As you become more comfortable with the blogging tools, page templates can be customized to taste. Modifications can include changes to colors, page layout, and type fonts. Incorporating other types of media can help break up blocks of text while also adding visual appeal, and enriching information to your posts. Most blogging platforms allow the user to embed photos, video, and graphics into the blog post. Widgets can also be incorporated into the blog. Calendars, social media buttons, search windows, and maps are examples of widgets that can make the blog more engaging and interactive for the reader. (Designing A Beautiful Blog - Dan Leeman)  If generating page traffic and personal branding are important to you, then you should consider purchasing a domain name for your blog. This will make the blog easier to identify in search engines, and more easily associated with you or your brand. Yes, it is possible to earn money through your blog. Direct advertising and indirect marketing of other products such as books, courses, or learning materials are two ways bloggers can earn income. If this is a consideration for you, be sure to thoroughly research the content ownership details for your chosen blogging platform.

Blogging is fun, personally enriching, and supportive of learning communities. Some ask, “Is blogging worth the time and effort?” Yes, you will get back ten-fold what you put into your blog. The biggest challenge I face with blogging is coming up with stuff to write about. Most of the time, I write about the things that I see, or hear, around school every day. As George Couros, one of my favorite bloggers says, “What seems ordinary to you, might be extraordinary to someone else.” Share your learning because you never know who it will impact. Being a connected educator has profoundly enhanced my personal and professional learning. Blogging is the process that I use to document and share this.

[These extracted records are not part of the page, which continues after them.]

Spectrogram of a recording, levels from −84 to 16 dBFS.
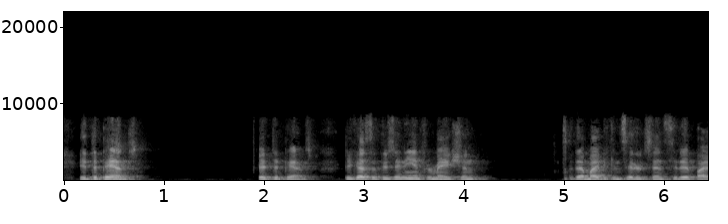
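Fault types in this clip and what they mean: Nothing stood out on listening to this speech, which carries the ordinary character of a voice call.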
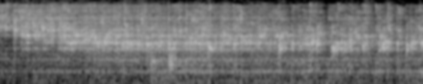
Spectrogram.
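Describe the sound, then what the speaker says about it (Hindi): Half a cup of oil poured into an empty cooking pot, a steady broad hissing, splashing pour running loud and continuous throughout with no talk. "उसमें डाल देंगे हाफ कप ऑयल डाल देंगे।"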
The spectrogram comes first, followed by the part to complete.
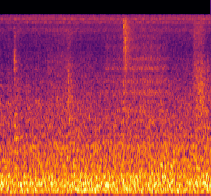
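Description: A steady, low rumbling background noise with no speech, holding an even level throughout.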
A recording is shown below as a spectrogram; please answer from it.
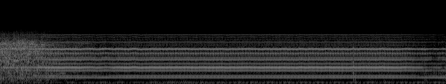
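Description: A long, steady chord of several held tones, unchanging throughout, after a noisy wash fades out within the first half second.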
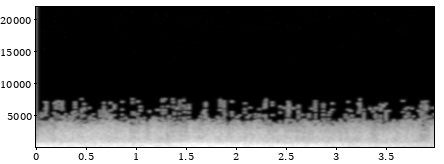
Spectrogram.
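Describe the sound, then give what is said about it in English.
A steady, heavy drone of invader aircraft engines flying overhead at night above the Burma Road, a low rumbling hum with a rough, throbbing texture that barely changes in loudness. No one speaks. “The driver says those are invader planes.”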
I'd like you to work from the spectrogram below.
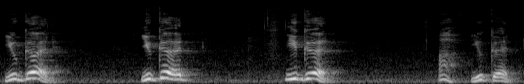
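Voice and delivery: high, loud, punchy mock greeting; walking-around greeter. Passer-by greeting everyone, in a high hammed-up call. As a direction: call it out high, easing off on the last. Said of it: "imagine walking around going".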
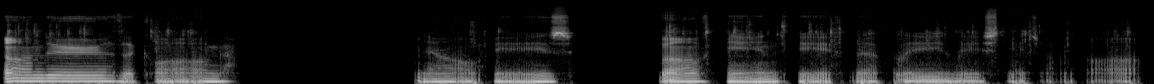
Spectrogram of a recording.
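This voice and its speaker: Slow, very creaky man thinking aloud. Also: medium pitch, flat delivery, a little mellow. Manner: halting, muttering, half-finished phrases. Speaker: live-stream coding host. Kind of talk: thinking aloud while live coding.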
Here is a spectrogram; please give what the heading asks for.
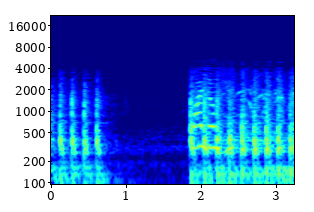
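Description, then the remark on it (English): Four quick knocks on a door, a short silence, then a louder, sustained burst of rapid, steady knocking that continues to the end. “Now, I knock on your door.”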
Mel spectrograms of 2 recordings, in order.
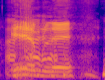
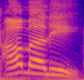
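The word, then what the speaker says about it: Amélie: It's not Emily. Emily. – It's Amelie. Amelie.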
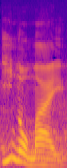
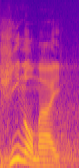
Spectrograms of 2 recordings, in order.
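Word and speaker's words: inomai (γίνομαι): Em grego, a, a palavra é inomai, ou como pronuncio em português, ginomai.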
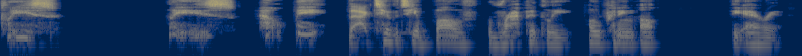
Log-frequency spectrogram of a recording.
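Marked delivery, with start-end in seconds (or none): 0.0-3.3 faint, gentle, quiet, barely audible pleading voice. A gentle voice calls up from somewhere beneath the party: quiet, barely audible plea. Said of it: "this gentle voice again sounding beneath them somewhere, quiet, barely audible".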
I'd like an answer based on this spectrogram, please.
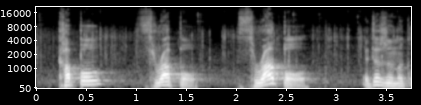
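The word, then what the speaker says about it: throuple: it's should be pronounced is it is it thropple that doesn't sound right that sounds like it should have two P's couple thruple thruple it doesn't look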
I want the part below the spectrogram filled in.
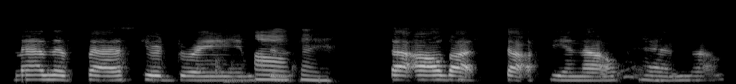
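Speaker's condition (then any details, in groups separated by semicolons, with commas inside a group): Speech impediment; speech impediment after stroke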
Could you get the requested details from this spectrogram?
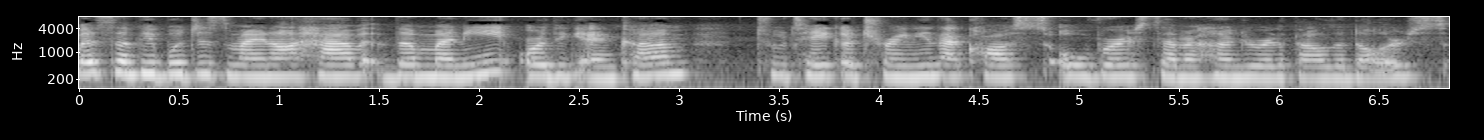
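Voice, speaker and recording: The delivery is monotone and flat at a moderate pace. Background noise is noticeable. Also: woman. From Fort Worth, Texas. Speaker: lash artist and trainer. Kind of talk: casual talk to camera.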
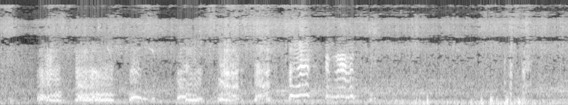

Blogging is a great way to take ownership of your personal learning.


Related Reading & Resources

Blogging, Who Should and Why - My Island View, Tom Whitby


Five Reasons Your Students Should Blog - The Principal of Change, George Couros

Blogs and Labels Are About Information Literacy - Langwitches Blog, Silvia Tolisano

Blogging Resources for Teachers - Center for Teaching Quality, Bill Ferriter

The State of Educational Blogging 2014 - The Edublogger, Sue Waters



photo credit: caribb via photopin cc